Your task: All lines below must be repeated exactly, with the pictures omitted.

[Source records]
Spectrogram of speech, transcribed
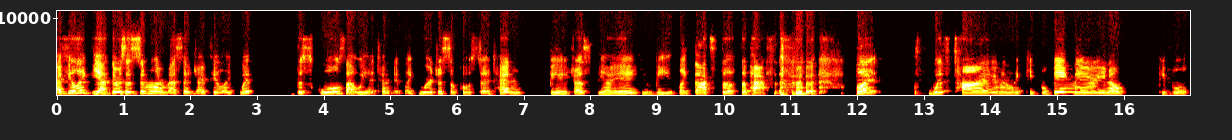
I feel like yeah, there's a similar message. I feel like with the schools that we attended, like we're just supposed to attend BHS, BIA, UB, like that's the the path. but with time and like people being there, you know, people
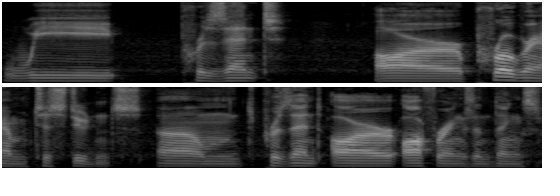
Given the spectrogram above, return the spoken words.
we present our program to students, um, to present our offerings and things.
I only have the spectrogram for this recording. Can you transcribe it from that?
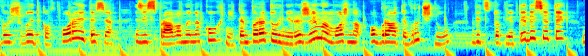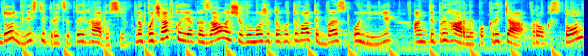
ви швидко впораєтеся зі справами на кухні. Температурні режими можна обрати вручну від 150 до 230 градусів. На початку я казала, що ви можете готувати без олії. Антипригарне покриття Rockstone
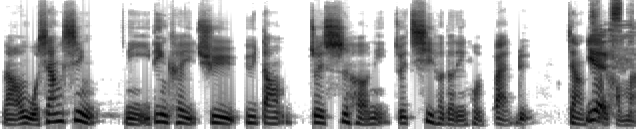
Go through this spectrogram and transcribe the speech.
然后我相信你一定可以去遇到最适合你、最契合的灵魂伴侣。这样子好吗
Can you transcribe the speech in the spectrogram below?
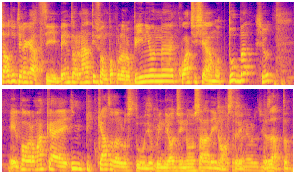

Response to this exercise:
Spectrogram of speech, transcribed
I feel like yeah, there's a similar message. I feel like with the schools that we attended, like we're just supposed to attend BHS, BIA, UB, like that's the the path. but with time and like people being there, you know, people
Given the spectrogram above, return the spoken words.
we present our program to students, um, to present our offerings and things.
I only have the spectrogram for this recording. Can you transcribe it from that?
ви швидко впораєтеся зі справами на кухні. Температурні режими можна обрати вручну від 150 до 230 градусів. На початку я казала, що ви можете готувати без олії. Антипригарне покриття Rockstone
Go through this spectrogram and transcribe the speech.
然后我相信你一定可以去遇到最适合你、最契合的灵魂伴侣。这样子好吗
Can you transcribe the speech in the spectrogram below?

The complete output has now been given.